ACTION ITEM: Only an exact repetition of the lines from the one that holds "Read the spectrogram" to the end of the records is wanted.

----- RECORDS FOR PROCESSING

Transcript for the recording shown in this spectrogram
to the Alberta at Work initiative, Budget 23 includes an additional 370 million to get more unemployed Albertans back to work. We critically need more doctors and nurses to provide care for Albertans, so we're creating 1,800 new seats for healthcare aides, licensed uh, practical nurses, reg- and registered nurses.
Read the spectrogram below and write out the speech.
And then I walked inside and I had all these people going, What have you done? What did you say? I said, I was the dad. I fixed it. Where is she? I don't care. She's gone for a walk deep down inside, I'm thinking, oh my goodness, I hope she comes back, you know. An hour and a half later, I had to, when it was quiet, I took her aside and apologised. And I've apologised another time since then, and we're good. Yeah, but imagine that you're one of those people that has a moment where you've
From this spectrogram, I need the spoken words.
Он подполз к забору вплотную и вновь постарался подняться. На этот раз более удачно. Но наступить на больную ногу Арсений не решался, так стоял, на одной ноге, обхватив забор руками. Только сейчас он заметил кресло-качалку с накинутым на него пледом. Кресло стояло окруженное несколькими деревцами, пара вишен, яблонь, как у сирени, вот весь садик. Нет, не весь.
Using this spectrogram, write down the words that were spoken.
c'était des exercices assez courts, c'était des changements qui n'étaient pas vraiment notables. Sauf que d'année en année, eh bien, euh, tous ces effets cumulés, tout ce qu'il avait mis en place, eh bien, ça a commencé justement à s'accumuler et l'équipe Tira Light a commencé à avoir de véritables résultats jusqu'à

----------

TASK OUTPUT:
Read the spectrogram below and write out the speech.
And then I walked inside and I had all these people going, What have you done? What did you say? I said, I was the dad. I fixed it. Where is she? I don't care. She's gone for a walk deep down inside, I'm thinking, oh my goodness, I hope she comes back, you know. An hour and a half later, I had to, when it was quiet, I took her aside and apologised. And I've apologised another time since then, and we're good. Yeah, but imagine that you're one of those people that has a moment where you've
From this spectrogram, I need the spoken words.
Он подполз к забору вплотную и вновь постарался подняться. На этот раз более удачно. Но наступить на больную ногу Арсений не решался, так стоял, на одной ноге, обхватив забор руками. Только сейчас он заметил кресло-качалку с накинутым на него пледом. Кресло стояло окруженное несколькими деревцами, пара вишен, яблонь, как у сирени, вот весь садик. Нет, не весь.
Using this spectrogram, write down the words that were spoken.
c'était des exercices assez courts, c'était des changements qui n'étaient pas vraiment notables. Sauf que d'année en année, eh bien, euh, tous ces effets cumulés, tout ce qu'il avait mis en place, eh bien, ça a commencé justement à s'accumuler et l'équipe Tira Light a commencé à avoir de véritables résultats jusqu'à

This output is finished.